* DATA:
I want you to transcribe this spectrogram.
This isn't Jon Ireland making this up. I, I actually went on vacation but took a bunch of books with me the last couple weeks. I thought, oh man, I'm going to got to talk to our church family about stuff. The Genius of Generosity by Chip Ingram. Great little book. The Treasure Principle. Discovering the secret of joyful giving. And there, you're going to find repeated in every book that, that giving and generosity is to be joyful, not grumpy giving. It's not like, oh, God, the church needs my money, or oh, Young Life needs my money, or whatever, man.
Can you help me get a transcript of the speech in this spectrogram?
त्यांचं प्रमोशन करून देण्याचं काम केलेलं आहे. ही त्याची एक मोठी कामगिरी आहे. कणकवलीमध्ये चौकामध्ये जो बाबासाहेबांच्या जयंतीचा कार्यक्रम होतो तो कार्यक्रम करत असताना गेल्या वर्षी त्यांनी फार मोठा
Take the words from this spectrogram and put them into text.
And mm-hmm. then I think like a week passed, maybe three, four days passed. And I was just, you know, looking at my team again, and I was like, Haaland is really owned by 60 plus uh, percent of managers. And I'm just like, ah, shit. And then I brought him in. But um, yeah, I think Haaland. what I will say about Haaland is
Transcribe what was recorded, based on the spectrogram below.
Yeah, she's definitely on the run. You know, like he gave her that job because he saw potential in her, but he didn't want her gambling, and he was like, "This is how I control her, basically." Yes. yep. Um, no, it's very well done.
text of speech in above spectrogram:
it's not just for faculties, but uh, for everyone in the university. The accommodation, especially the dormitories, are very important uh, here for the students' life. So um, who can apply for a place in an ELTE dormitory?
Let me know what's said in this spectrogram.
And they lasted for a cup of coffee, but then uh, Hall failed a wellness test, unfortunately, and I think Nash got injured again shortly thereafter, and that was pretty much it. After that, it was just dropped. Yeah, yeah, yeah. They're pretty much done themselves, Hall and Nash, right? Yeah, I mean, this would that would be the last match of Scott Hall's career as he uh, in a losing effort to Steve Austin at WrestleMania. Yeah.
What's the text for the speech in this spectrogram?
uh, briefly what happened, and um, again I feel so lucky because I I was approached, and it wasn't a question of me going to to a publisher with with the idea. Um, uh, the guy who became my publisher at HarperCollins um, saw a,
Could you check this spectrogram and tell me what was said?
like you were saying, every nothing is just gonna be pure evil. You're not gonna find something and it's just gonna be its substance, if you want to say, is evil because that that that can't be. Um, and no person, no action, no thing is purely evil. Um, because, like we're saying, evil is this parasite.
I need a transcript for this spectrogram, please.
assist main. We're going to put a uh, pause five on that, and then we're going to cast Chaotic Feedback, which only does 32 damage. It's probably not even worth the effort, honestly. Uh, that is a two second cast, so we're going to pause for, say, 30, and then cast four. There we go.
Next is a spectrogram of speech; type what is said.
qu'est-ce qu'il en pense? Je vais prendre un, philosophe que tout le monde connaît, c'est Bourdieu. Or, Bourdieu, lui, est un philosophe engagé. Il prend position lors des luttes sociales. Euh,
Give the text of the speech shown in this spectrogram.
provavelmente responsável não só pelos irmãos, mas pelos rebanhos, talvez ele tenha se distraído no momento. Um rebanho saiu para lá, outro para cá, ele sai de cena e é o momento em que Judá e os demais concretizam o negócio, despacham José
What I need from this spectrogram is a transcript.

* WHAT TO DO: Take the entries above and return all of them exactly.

* OUTPUT BELOW:
I want you to transcribe this spectrogram.
This isn't Jon Ireland making this up. I, I actually went on vacation but took a bunch of books with me the last couple weeks. I thought, oh man, I'm going to got to talk to our church family about stuff. The Genius of Generosity by Chip Ingram. Great little book. The Treasure Principle. Discovering the secret of joyful giving. And there, you're going to find repeated in every book that, that giving and generosity is to be joyful, not grumpy giving. It's not like, oh, God, the church needs my money, or oh, Young Life needs my money, or whatever, man.
Can you help me get a transcript of the speech in this spectrogram?
त्यांचं प्रमोशन करून देण्याचं काम केलेलं आहे. ही त्याची एक मोठी कामगिरी आहे. कणकवलीमध्ये चौकामध्ये जो बाबासाहेबांच्या जयंतीचा कार्यक्रम होतो तो कार्यक्रम करत असताना गेल्या वर्षी त्यांनी फार मोठा
Take the words from this spectrogram and put them into text.
And mm-hmm. then I think like a week passed, maybe three, four days passed. And I was just, you know, looking at my team again, and I was like, Haaland is really owned by 60 plus uh, percent of managers. And I'm just like, ah, shit. And then I brought him in. But um, yeah, I think Haaland. what I will say about Haaland is
Transcribe what was recorded, based on the spectrogram below.
Yeah, she's definitely on the run. You know, like he gave her that job because he saw potential in her, but he didn't want her gambling, and he was like, "This is how I control her, basically." Yes. yep. Um, no, it's very well done.
text of speech in above spectrogram:
it's not just for faculties, but uh, for everyone in the university. The accommodation, especially the dormitories, are very important uh, here for the students' life. So um, who can apply for a place in an ELTE dormitory?
Let me know what's said in this spectrogram.
And they lasted for a cup of coffee, but then uh, Hall failed a wellness test, unfortunately, and I think Nash got injured again shortly thereafter, and that was pretty much it. After that, it was just dropped. Yeah, yeah, yeah. They're pretty much done themselves, Hall and Nash, right? Yeah, I mean, this would that would be the last match of Scott Hall's career as he uh, in a losing effort to Steve Austin at WrestleMania. Yeah.
What's the text for the speech in this spectrogram?
uh, briefly what happened, and um, again I feel so lucky because I I was approached, and it wasn't a question of me going to to a publisher with with the idea. Um, uh, the guy who became my publisher at HarperCollins um, saw a,
Could you check this spectrogram and tell me what was said?
like you were saying, every nothing is just gonna be pure evil. You're not gonna find something and it's just gonna be its substance, if you want to say, is evil because that that that can't be. Um, and no person, no action, no thing is purely evil. Um, because, like we're saying, evil is this parasite.
I need a transcript for this spectrogram, please.
assist main. We're going to put a uh, pause five on that, and then we're going to cast Chaotic Feedback, which only does 32 damage. It's probably not even worth the effort, honestly. Uh, that is a two second cast, so we're going to pause for, say, 30, and then cast four. There we go.
Next is a spectrogram of speech; type what is said.
qu'est-ce qu'il en pense? Je vais prendre un, philosophe que tout le monde connaît, c'est Bourdieu. Or, Bourdieu, lui, est un philosophe engagé. Il prend position lors des luttes sociales. Euh,
Give the text of the speech shown in this spectrogram.
provavelmente responsável não só pelos irmãos, mas pelos rebanhos, talvez ele tenha se distraído no momento. Um rebanho saiu para lá, outro para cá, ele sai de cena e é o momento em que Judá e os demais concretizam o negócio, despacham José
What I need from this spectrogram is a transcript.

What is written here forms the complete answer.